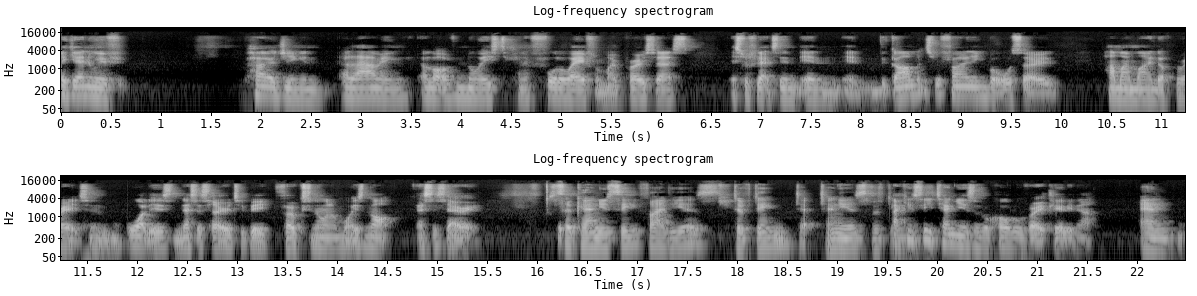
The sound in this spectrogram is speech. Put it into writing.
again, with purging and allowing a lot of noise to kind of fall away from my process, it's reflected in, in, in the garments refining, but also how my mind operates and what is necessary to be focusing on and what is not necessary. So can you see five years, 15, 10 years, 15? I can see 10 years of War very clearly now. And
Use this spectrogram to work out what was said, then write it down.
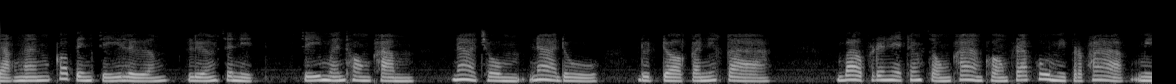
จากนั้นก็เป็นสีเหลือง เหลืองสนิท สีเหมือนทองคำน่าชมน่าดู ดุดดอกกนิกา เบ้าพระเนตรทั้งสองข้างของพระผู้มีพระภาค มี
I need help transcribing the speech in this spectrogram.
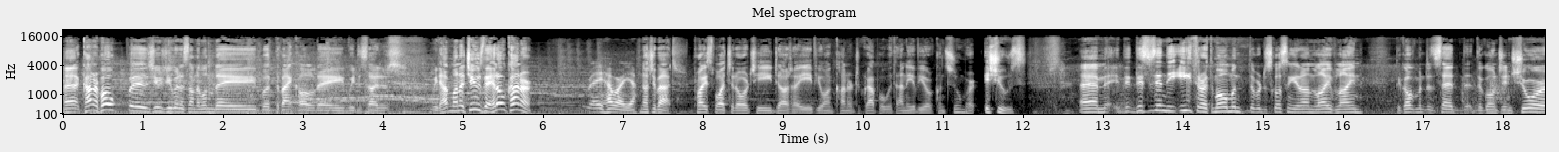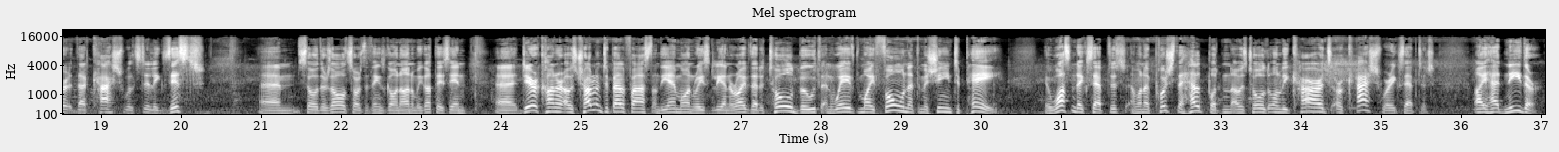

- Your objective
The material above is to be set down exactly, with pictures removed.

- Answer to the problem
The sound in this spectrogram is speech. Put it into writing.
again, with purging and allowing a lot of noise to kind of fall away from my process, it's reflected in, in, in the garments refining, but also how my mind operates and what is necessary to be focusing on and what is not necessary. So can you see five years, 15, 10 years, 15? I can see 10 years of War very clearly now. And
Use this spectrogram to work out what was said, then write it down.
จากนั้นก็เป็นสีเหลือง เหลืองสนิท สีเหมือนทองคำน่าชมน่าดู ดุดดอกกนิกา เบ้าพระเนตรทั้งสองข้างของพระผู้มีพระภาค มี
I need help transcribing the speech in this spectrogram.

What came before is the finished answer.